• _WHAT IS BEING ASKED_: Set down all of the data again, character for character.

---------- INFORMATION SHOWN

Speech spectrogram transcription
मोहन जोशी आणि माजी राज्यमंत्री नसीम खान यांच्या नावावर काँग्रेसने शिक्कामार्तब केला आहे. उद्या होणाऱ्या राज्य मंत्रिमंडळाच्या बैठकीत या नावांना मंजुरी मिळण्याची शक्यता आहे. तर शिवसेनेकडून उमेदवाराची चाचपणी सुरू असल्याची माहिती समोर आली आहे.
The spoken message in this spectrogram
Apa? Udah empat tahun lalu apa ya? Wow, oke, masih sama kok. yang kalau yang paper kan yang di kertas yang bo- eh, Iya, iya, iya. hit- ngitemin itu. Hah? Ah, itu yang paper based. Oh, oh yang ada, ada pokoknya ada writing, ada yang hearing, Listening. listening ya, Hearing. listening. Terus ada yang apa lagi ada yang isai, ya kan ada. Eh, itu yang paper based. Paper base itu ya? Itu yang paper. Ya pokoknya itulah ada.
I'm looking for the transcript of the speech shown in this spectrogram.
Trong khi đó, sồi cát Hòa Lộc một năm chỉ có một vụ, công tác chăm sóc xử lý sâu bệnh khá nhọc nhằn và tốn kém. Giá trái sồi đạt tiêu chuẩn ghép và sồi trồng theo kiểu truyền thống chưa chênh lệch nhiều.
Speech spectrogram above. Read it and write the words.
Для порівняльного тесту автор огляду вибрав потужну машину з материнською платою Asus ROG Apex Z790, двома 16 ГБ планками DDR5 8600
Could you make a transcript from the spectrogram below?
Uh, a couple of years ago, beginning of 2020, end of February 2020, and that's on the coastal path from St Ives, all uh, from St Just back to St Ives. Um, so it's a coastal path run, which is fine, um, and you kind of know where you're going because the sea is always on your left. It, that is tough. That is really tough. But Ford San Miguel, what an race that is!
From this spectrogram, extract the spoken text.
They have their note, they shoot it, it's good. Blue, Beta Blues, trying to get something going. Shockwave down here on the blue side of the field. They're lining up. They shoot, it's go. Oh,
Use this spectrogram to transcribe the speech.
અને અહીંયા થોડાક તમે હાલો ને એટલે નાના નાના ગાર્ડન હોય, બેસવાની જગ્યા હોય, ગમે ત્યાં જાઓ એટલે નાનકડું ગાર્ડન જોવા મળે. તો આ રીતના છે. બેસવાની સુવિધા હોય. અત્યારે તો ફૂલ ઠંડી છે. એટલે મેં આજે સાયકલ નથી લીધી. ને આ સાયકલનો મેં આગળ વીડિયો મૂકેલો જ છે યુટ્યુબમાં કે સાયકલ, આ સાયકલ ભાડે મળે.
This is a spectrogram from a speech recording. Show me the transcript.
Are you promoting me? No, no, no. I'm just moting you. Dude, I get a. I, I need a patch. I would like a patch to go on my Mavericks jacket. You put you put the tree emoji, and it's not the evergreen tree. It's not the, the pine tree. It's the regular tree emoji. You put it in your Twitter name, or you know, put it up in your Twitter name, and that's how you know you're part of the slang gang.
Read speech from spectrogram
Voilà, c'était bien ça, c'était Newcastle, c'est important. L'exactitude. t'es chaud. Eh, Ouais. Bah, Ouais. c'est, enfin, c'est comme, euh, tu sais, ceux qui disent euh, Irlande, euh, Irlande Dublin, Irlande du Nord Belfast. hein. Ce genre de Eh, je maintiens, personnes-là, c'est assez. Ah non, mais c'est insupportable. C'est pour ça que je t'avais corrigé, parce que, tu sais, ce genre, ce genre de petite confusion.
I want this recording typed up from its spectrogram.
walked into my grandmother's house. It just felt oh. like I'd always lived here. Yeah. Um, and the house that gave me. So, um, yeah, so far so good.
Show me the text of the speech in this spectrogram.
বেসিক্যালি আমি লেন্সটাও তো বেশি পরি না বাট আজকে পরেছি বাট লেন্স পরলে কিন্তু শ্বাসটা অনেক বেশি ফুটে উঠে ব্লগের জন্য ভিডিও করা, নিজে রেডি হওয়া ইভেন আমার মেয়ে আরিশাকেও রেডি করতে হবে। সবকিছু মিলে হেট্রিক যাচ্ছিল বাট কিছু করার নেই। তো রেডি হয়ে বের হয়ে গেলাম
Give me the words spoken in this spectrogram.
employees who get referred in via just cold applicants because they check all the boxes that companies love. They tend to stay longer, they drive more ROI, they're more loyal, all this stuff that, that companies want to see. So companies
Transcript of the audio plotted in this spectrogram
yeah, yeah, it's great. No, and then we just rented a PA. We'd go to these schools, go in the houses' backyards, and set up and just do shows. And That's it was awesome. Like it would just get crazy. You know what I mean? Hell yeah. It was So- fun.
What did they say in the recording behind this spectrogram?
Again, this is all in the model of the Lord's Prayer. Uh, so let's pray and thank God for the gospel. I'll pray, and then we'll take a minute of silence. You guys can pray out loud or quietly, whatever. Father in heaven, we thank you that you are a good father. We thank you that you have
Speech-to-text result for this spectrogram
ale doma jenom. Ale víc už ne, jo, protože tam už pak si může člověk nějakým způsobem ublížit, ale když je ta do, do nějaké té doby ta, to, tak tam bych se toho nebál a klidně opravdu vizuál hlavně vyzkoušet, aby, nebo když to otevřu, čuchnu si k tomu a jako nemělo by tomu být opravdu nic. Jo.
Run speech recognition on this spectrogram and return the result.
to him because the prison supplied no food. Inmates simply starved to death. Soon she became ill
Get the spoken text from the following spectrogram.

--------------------

• _RESULT OF THE TASK_:
Speech spectrogram transcription
मोहन जोशी आणि माजी राज्यमंत्री नसीम खान यांच्या नावावर काँग्रेसने शिक्कामार्तब केला आहे. उद्या होणाऱ्या राज्य मंत्रिमंडळाच्या बैठकीत या नावांना मंजुरी मिळण्याची शक्यता आहे. तर शिवसेनेकडून उमेदवाराची चाचपणी सुरू असल्याची माहिती समोर आली आहे.
The spoken message in this spectrogram
Apa? Udah empat tahun lalu apa ya? Wow, oke, masih sama kok. yang kalau yang paper kan yang di kertas yang bo- eh, Iya, iya, iya. hit- ngitemin itu. Hah? Ah, itu yang paper based. Oh, oh yang ada, ada pokoknya ada writing, ada yang hearing, Listening. listening ya, Hearing. listening. Terus ada yang apa lagi ada yang isai, ya kan ada. Eh, itu yang paper based. Paper base itu ya? Itu yang paper. Ya pokoknya itulah ada.
I'm looking for the transcript of the speech shown in this spectrogram.
Trong khi đó, sồi cát Hòa Lộc một năm chỉ có một vụ, công tác chăm sóc xử lý sâu bệnh khá nhọc nhằn và tốn kém. Giá trái sồi đạt tiêu chuẩn ghép và sồi trồng theo kiểu truyền thống chưa chênh lệch nhiều.
Speech spectrogram above. Read it and write the words.
Для порівняльного тесту автор огляду вибрав потужну машину з материнською платою Asus ROG Apex Z790, двома 16 ГБ планками DDR5 8600
Could you make a transcript from the spectrogram below?
Uh, a couple of years ago, beginning of 2020, end of February 2020, and that's on the coastal path from St Ives, all uh, from St Just back to St Ives. Um, so it's a coastal path run, which is fine, um, and you kind of know where you're going because the sea is always on your left. It, that is tough. That is really tough. But Ford San Miguel, what an race that is!
From this spectrogram, extract the spoken text.
They have their note, they shoot it, it's good. Blue, Beta Blues, trying to get something going. Shockwave down here on the blue side of the field. They're lining up. They shoot, it's go. Oh,
Use this spectrogram to transcribe the speech.
અને અહીંયા થોડાક તમે હાલો ને એટલે નાના નાના ગાર્ડન હોય, બેસવાની જગ્યા હોય, ગમે ત્યાં જાઓ એટલે નાનકડું ગાર્ડન જોવા મળે. તો આ રીતના છે. બેસવાની સુવિધા હોય. અત્યારે તો ફૂલ ઠંડી છે. એટલે મેં આજે સાયકલ નથી લીધી. ને આ સાયકલનો મેં આગળ વીડિયો મૂકેલો જ છે યુટ્યુબમાં કે સાયકલ, આ સાયકલ ભાડે મળે.
This is a spectrogram from a speech recording. Show me the transcript.
Are you promoting me? No, no, no. I'm just moting you. Dude, I get a. I, I need a patch. I would like a patch to go on my Mavericks jacket. You put you put the tree emoji, and it's not the evergreen tree. It's not the, the pine tree. It's the regular tree emoji. You put it in your Twitter name, or you know, put it up in your Twitter name, and that's how you know you're part of the slang gang.
Read speech from spectrogram
Voilà, c'était bien ça, c'était Newcastle, c'est important. L'exactitude. t'es chaud. Eh, Ouais. Bah, Ouais. c'est, enfin, c'est comme, euh, tu sais, ceux qui disent euh, Irlande, euh, Irlande Dublin, Irlande du Nord Belfast. hein. Ce genre de Eh, je maintiens, personnes-là, c'est assez. Ah non, mais c'est insupportable. C'est pour ça que je t'avais corrigé, parce que, tu sais, ce genre, ce genre de petite confusion.
I want this recording typed up from its spectrogram.
walked into my grandmother's house. It just felt oh. like I'd always lived here. Yeah. Um, and the house that gave me. So, um, yeah, so far so good.
Show me the text of the speech in this spectrogram.
বেসিক্যালি আমি লেন্সটাও তো বেশি পরি না বাট আজকে পরেছি বাট লেন্স পরলে কিন্তু শ্বাসটা অনেক বেশি ফুটে উঠে ব্লগের জন্য ভিডিও করা, নিজে রেডি হওয়া ইভেন আমার মেয়ে আরিশাকেও রেডি করতে হবে। সবকিছু মিলে হেট্রিক যাচ্ছিল বাট কিছু করার নেই। তো রেডি হয়ে বের হয়ে গেলাম
Give me the words spoken in this spectrogram.
employees who get referred in via just cold applicants because they check all the boxes that companies love. They tend to stay longer, they drive more ROI, they're more loyal, all this stuff that, that companies want to see. So companies
Transcript of the audio plotted in this spectrogram
yeah, yeah, it's great. No, and then we just rented a PA. We'd go to these schools, go in the houses' backyards, and set up and just do shows. And That's it was awesome. Like it would just get crazy. You know what I mean? Hell yeah. It was So- fun.
What did they say in the recording behind this spectrogram?
Again, this is all in the model of the Lord's Prayer. Uh, so let's pray and thank God for the gospel. I'll pray, and then we'll take a minute of silence. You guys can pray out loud or quietly, whatever. Father in heaven, we thank you that you are a good father. We thank you that you have
Speech-to-text result for this spectrogram
ale doma jenom. Ale víc už ne, jo, protože tam už pak si může člověk nějakým způsobem ublížit, ale když je ta do, do nějaké té doby ta, to, tak tam bych se toho nebál a klidně opravdu vizuál hlavně vyzkoušet, aby, nebo když to otevřu, čuchnu si k tomu a jako nemělo by tomu být opravdu nic. Jo.
Run speech recognition on this spectrogram and return the result.
to him because the prison supplied no food. Inmates simply starved to death. Soon she became ill
Get the spoken text from the following spectrogram.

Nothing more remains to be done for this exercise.